Northern lad creates app to help children with non-verbal autism communicate
Nine-year-old Sean Porter from Southport was originally asked to create a game for a school project.
A Northern boy has created a groundbreaking new app that helps children with non-verbal autism to communicate.
Nine-year-old Sean Porter from Southport was originally asked to create a game for a school project, but he decided to go one step further in a bid to help someone very close to him and build an app for non-verbal children and those with autism to help them communicate.
Sean’s six-year-old brother Adam Porter was diagnosed with autism when he was two.
Since his diagnosis, Adam had always struggled to speak and was unable to ask for some of the simplest requests -but now, using the app developed by his brother Sean, Adam can communicate by just tapping a picture.
Speaking enthusiastically to ITV News about the app, Sean said: “I knew that if I didn’t develop this app, then I don’t know anyone who would think of it.

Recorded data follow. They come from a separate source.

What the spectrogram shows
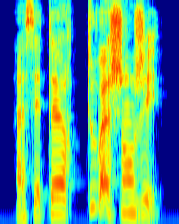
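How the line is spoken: Shouting. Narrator (French): criait-il

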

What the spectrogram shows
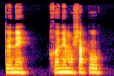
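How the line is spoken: Imperious tone. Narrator (French): dit Ralph d'un ton impérieux

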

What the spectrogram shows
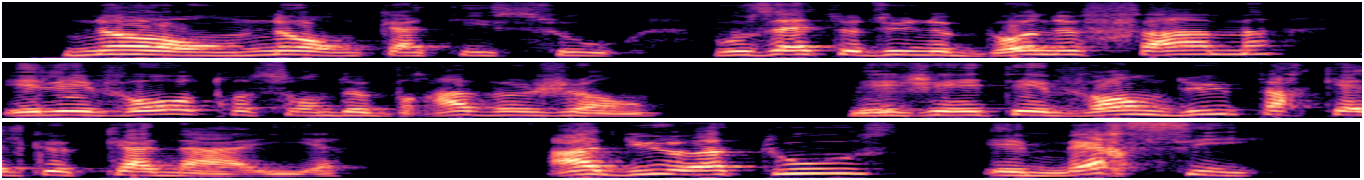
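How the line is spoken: Shouting. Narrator (French): cria-t-il

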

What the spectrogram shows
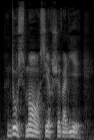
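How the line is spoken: Plain. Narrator (French): dit Valdemar

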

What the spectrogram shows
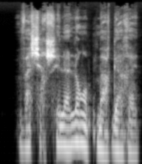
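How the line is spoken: Low voice. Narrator (French): dit Wilmot à voix basse

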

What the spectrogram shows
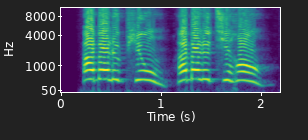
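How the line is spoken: Crowd shouting. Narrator (French): cria-t-on de toutes parts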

“It feels absolutely amazing – I feel wonderful.”
“People generally don’t think about other people. They think “if I make this amazing invention I am going to be epic and famous and have loads of money – but they don’t focus on anyone else and how it affects them.”
According to recent studies, it’s estimated that 40% of children with autism are non-verbal, which means that they may never learn to speak more than a few words – but Adam’s father Liam is hoping this app might help change that statistic.

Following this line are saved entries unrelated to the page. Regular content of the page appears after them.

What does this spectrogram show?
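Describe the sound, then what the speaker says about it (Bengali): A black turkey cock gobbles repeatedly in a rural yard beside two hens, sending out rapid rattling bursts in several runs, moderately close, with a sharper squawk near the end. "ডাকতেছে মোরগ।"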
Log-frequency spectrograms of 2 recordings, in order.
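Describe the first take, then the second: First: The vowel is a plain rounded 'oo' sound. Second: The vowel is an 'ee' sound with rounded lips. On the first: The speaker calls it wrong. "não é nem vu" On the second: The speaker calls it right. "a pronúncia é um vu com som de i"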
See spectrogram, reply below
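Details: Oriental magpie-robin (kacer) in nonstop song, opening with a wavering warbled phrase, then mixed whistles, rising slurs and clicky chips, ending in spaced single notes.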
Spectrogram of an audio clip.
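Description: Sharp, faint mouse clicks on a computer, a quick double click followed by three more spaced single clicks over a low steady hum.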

“Him asking for food, telling us he was hurt, asking to go to the toilet, it was basically guess work,” Liam Porter said.
“This app has opened up more choice for Adam after we created the app he has asked for more things and is developing faster.”
Sean also hopes to make his app more user specific for the needs of each child.
His mum Kirsty also told the Liverpool ECHO: “He wants to go more into it and if it does go anywhere he wants to make it user specific for each specific child.
“At the minute it’s just ‘I want a drink’, ‘I want some food’, ‘I need the toilet’ and in order to make it more specific.
“Children with autism have specific drinks they want, you can’t just say to them ‘what drink’ they want that drink they are used to having.”
Featured Image – ITV News